- Description of the task -
Copy each line below as written, but skip the pictures.

- Data extract -
_ _ _ _ _ _ _
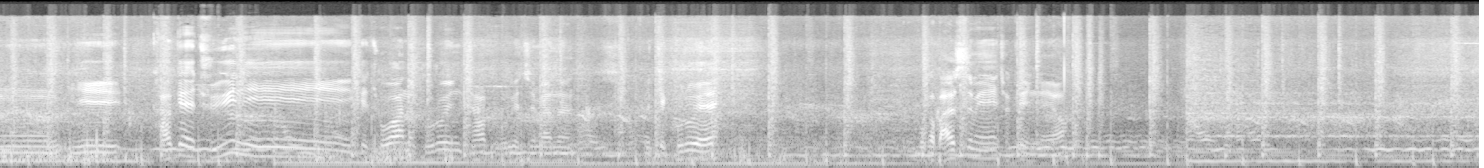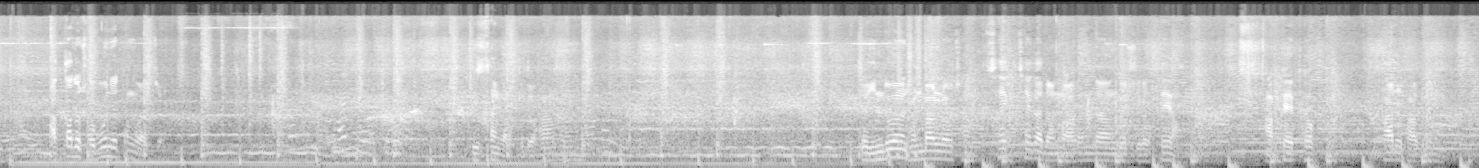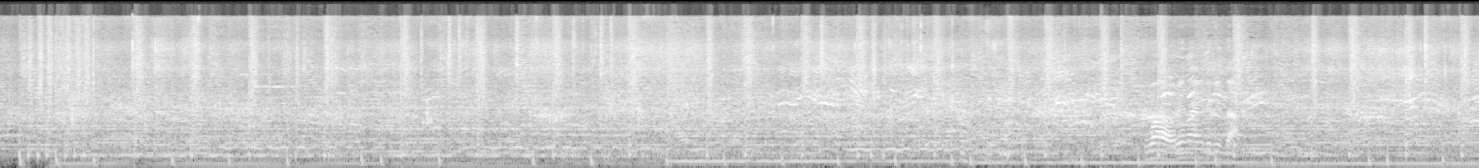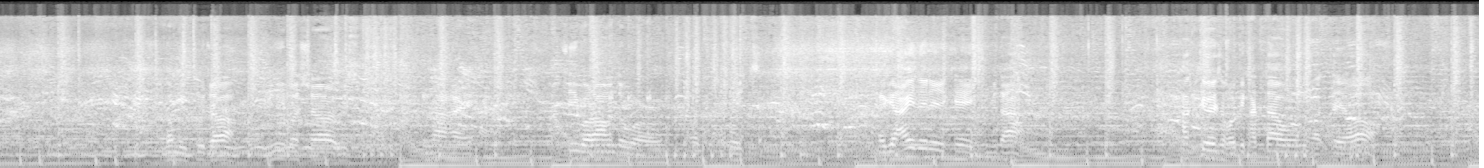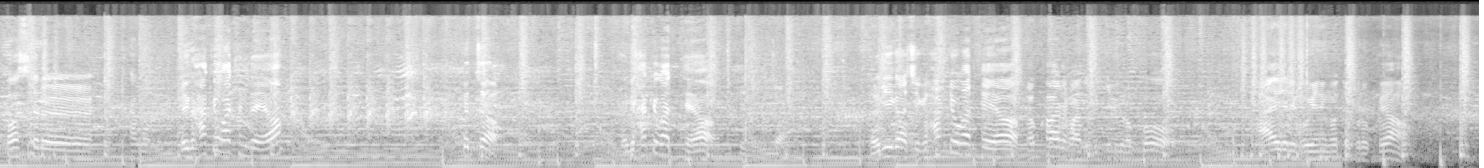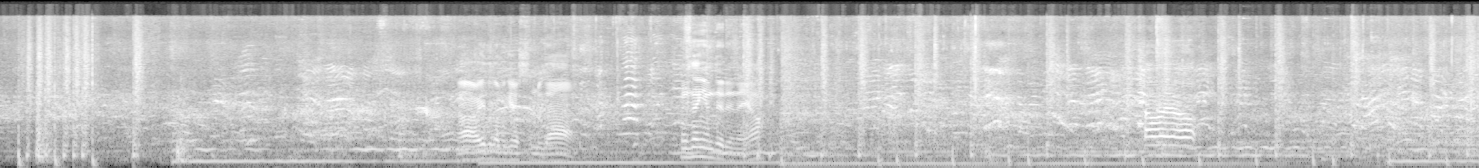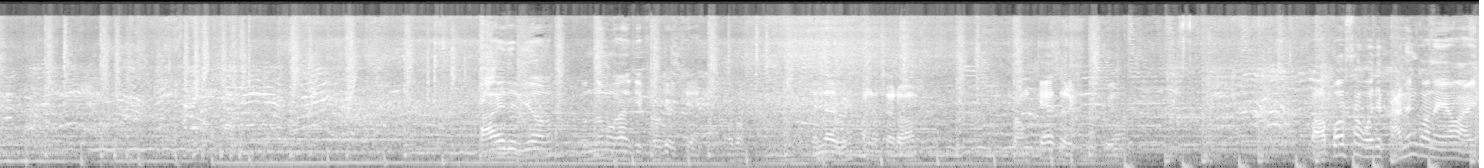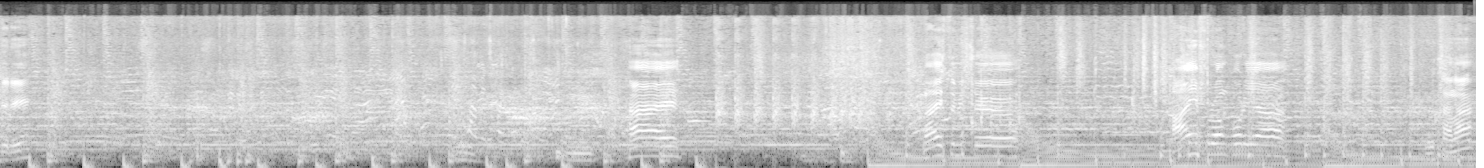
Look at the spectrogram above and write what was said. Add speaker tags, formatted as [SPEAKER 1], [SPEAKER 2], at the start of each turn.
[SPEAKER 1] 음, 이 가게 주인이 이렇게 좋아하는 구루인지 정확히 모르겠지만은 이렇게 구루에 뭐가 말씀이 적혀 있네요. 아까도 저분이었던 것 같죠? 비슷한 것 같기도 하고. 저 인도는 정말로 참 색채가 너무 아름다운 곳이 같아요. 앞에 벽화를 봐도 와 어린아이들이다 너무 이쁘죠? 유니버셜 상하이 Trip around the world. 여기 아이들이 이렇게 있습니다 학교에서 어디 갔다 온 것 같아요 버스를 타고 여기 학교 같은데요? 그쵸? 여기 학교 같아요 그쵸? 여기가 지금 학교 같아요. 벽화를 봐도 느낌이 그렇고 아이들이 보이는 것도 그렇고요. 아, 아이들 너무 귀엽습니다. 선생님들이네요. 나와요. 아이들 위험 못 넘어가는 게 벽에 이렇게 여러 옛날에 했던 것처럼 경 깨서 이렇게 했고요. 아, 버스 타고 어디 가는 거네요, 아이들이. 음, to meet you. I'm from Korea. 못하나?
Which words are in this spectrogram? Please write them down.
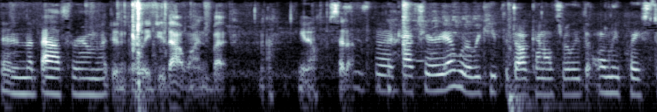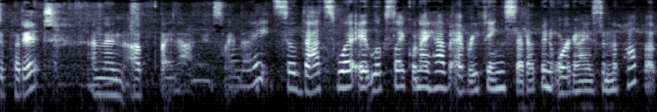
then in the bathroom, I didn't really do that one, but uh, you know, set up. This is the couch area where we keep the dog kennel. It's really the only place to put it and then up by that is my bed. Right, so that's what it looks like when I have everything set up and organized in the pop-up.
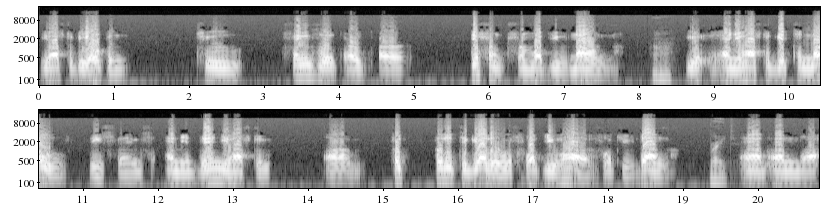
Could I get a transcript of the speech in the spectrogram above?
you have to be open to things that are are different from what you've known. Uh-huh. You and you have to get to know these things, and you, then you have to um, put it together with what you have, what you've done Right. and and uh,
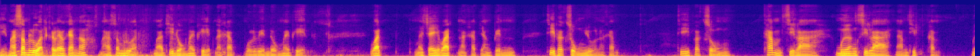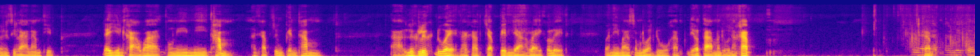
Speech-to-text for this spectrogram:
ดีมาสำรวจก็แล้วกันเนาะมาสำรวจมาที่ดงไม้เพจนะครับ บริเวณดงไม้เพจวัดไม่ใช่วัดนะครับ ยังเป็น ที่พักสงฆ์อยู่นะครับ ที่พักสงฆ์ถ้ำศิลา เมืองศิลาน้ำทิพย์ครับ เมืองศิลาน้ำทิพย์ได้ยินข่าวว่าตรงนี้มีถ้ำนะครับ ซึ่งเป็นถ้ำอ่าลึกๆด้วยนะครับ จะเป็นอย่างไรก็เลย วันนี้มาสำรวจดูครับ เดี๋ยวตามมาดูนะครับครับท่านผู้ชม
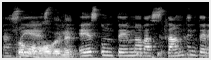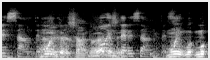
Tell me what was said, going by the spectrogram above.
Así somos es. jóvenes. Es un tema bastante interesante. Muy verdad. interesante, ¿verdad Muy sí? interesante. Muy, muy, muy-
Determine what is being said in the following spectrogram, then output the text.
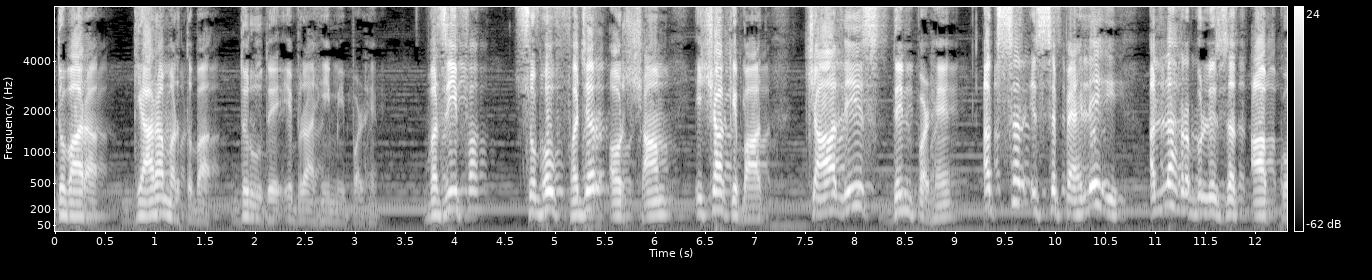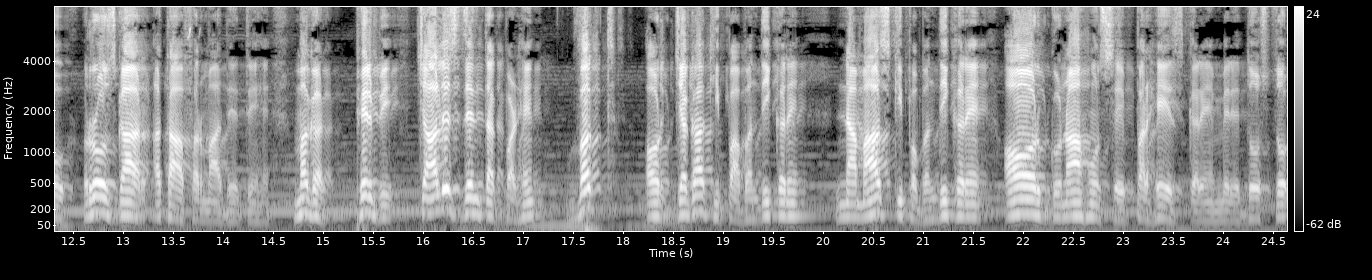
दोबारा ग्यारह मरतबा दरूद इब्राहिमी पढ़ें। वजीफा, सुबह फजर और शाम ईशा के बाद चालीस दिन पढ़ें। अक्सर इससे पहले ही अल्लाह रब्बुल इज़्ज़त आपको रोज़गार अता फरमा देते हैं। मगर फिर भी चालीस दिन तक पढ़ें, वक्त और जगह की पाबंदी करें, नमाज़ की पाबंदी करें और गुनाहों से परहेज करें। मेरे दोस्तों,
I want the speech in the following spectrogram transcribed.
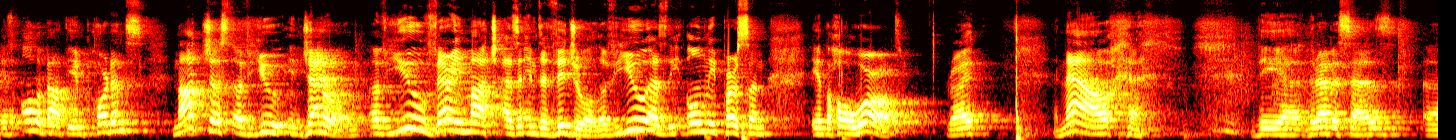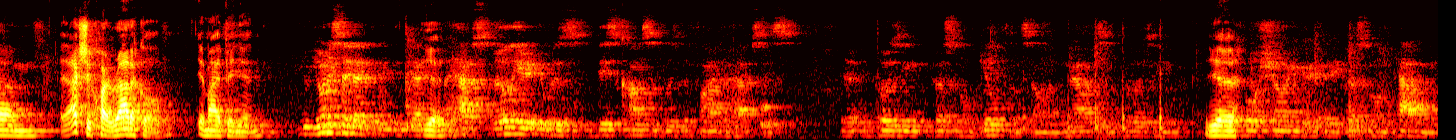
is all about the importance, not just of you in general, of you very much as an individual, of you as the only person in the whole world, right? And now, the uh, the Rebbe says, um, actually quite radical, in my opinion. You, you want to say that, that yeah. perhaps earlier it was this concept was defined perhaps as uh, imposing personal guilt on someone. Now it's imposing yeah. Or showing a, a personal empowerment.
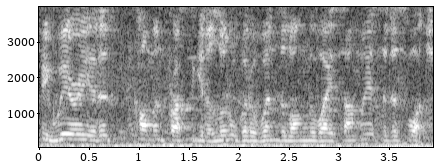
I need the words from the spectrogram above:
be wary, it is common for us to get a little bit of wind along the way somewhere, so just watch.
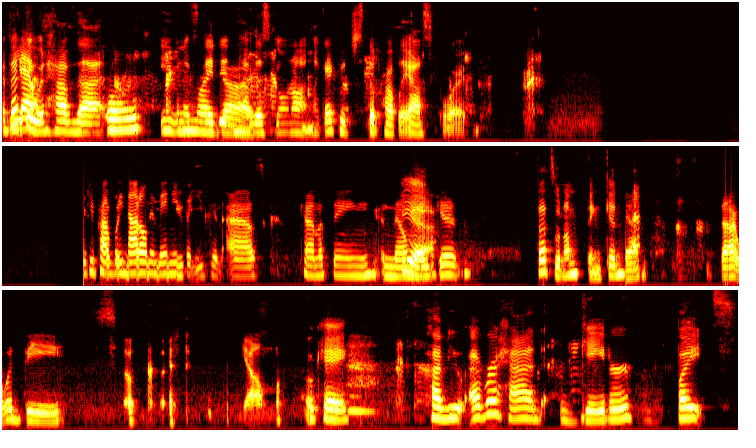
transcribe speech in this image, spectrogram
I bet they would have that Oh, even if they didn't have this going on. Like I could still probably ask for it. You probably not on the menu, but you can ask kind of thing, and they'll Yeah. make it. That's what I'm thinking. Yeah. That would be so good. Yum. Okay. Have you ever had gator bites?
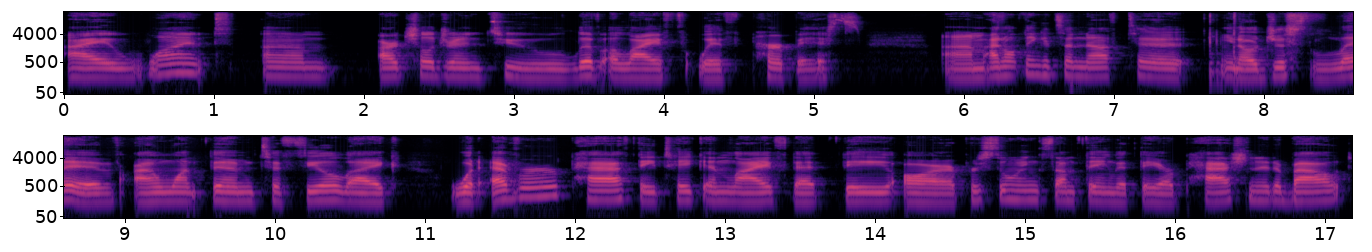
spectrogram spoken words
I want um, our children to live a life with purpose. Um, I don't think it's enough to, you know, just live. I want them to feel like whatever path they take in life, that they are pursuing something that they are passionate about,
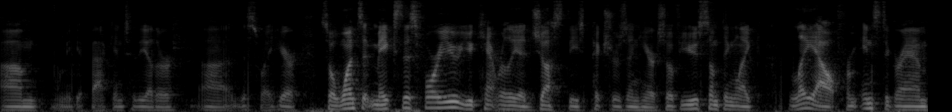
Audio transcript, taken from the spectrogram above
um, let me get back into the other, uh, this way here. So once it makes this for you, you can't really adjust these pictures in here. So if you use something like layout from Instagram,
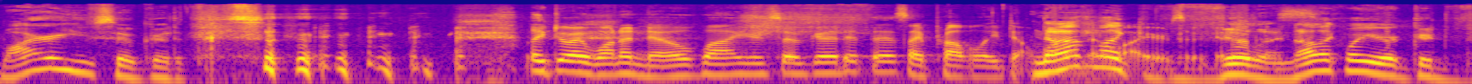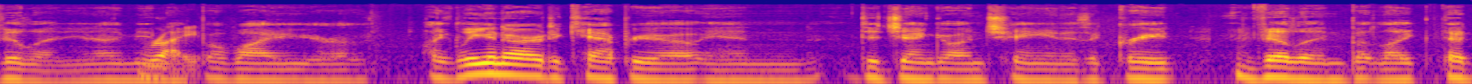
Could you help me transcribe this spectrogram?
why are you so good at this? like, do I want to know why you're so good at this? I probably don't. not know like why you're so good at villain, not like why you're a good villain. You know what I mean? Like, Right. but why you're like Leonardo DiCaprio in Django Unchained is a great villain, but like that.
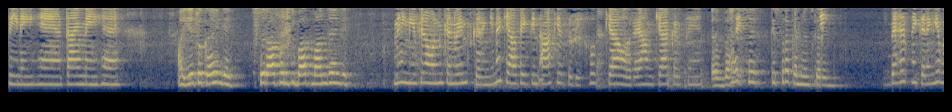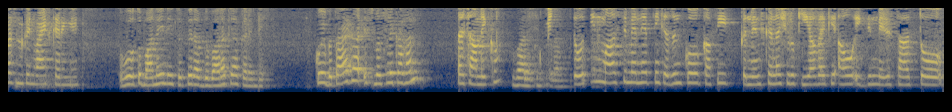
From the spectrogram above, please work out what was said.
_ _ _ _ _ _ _
- Task output -
Look at the spectrogram above and write what was said. Add speaker tags, formatted as [SPEAKER 1], [SPEAKER 2], at the start of each turn.
[SPEAKER 1] 음, 이 가게 주인이 이렇게 좋아하는 구루인지 정확히 모르겠지만은 이렇게 구루에 뭐가 말씀이 적혀 있네요. 아까도 저분이었던 것 같죠? 비슷한 것 같기도 하고. 저 인도는 정말로 참 색채가 너무 아름다운 곳이 같아요. 앞에 벽화를 봐도 와 어린아이들이다 너무 이쁘죠? 유니버셜 상하이 Trip around the world. 여기 아이들이 이렇게 있습니다 학교에서 어디 갔다 온 것 같아요 버스를 타고 여기 학교 같은데요? 그쵸? 여기 학교 같아요 그쵸? 여기가 지금 학교 같아요. 벽화를 봐도 느낌이 그렇고 아이들이 보이는 것도 그렇고요. 아, 아이들 너무 귀엽습니다. 선생님들이네요. 나와요. 아이들 위험 못 넘어가는 게 벽에 이렇게 여러 옛날에 했던 것처럼 경 깨서 이렇게 했고요. 아, 버스 타고 어디 가는 거네요, 아이들이. 음, to meet you. I'm from Korea. 못하나?
Which words are in this spectrogram? Please write them down.
then in the bathroom, I didn't really do that one, but uh, you know, set up. This is the couch area where we keep the dog kennel. It's really the only place to put it and then up by that is my bed. Right, so that's what it looks like when I have everything set up and organized in the pop-up.
Could I get a transcript of the speech in the spectrogram above?
you have to be open to things that are are different from what you've known. Uh-huh. You and you have to get to know these things, and you, then you have to um, put it together with what you have, what you've done Right. and and uh,
Speech-to-text for this spectrogram:
ดีมาสำรวจก็แล้วกันเนาะมาสำรวจมาที่ดงไม้เพจนะครับ บริเวณดงไม้เพจวัดไม่ใช่วัดนะครับ ยังเป็น ที่พักสงฆ์อยู่นะครับ ที่พักสงฆ์ถ้ำศิลา เมืองศิลาน้ำทิพย์ครับ เมืองศิลาน้ำทิพย์ได้ยินข่าวว่าตรงนี้มีถ้ำนะครับ ซึ่งเป็นถ้ำอ่าลึกๆด้วยนะครับ จะเป็นอย่างไรก็เลย วันนี้มาสำรวจดูครับ เดี๋ยวตามมาดูนะครับครับท่านผู้ชม
Tell me what was said, going by the spectrogram above.
Así somos es. jóvenes. Es un tema bastante interesante. Muy verdad. interesante, ¿verdad Muy sí? interesante. Muy, muy, muy-
Determine what is being said in the following spectrogram, then output the text.
दोबारा ग्यारह मरतबा दरूद इब्राहिमी पढ़ें। वजीफा, सुबह फजर और शाम ईशा के बाद चालीस दिन पढ़ें। अक्सर इससे पहले ही अल्लाह रब्बुल इज़्ज़त आपको रोज़गार अता फरमा देते हैं। मगर फिर भी चालीस दिन तक पढ़ें, वक्त और जगह की पाबंदी करें, नमाज़ की पाबंदी करें और गुनाहों से परहेज करें। मेरे दोस्तों,
I want the speech in the following spectrogram transcribed.
is all about the importance, not just of you in general, of you very much as an individual, of you as the only person in the whole world, right? And now, the uh, the Rebbe says, um, actually quite radical, in my opinion. You, you want to say that, that yeah. perhaps earlier it was this concept was defined perhaps as uh, imposing personal guilt on someone. Now it's imposing yeah. Or showing a, a personal empowerment.
I need the words from the spectrogram above:
be wary, it is common for us to get a little bit of wind along the way somewhere, so just watch.
transcribe speech in this image, spectrogram
I bet they would have that Oh, even if they didn't have this going on. Like I could still probably ask for it. You probably not on the menu, but you can ask kind of thing, and they'll Yeah. make it. That's what I'm thinking. Yeah. That would be so good. Yum. Okay. Have you ever had gator bites?
spectrogram spoken words
I want um, our children to live a life with purpose. Um, I don't think it's enough to, you know, just live. I want them to feel like whatever path they take in life, that they are pursuing something that they are passionate about,
Audio transcript, taken from the spectrogram above
um, let me get back into the other, uh, this way here. So once it makes this for you, you can't really adjust these pictures in here. So if you use something like layout from Instagram,
Could you help me transcribe this spectrogram?
why are you so good at this? like, do I want to know why you're so good at this? I probably don't. not know like why you're so good at villain, not like why you're a good villain. You know what I mean? Like, Right. but why you're like Leonardo DiCaprio in Django Unchained is a great villain, but like that.
From the spectrogram above, please work out what was said.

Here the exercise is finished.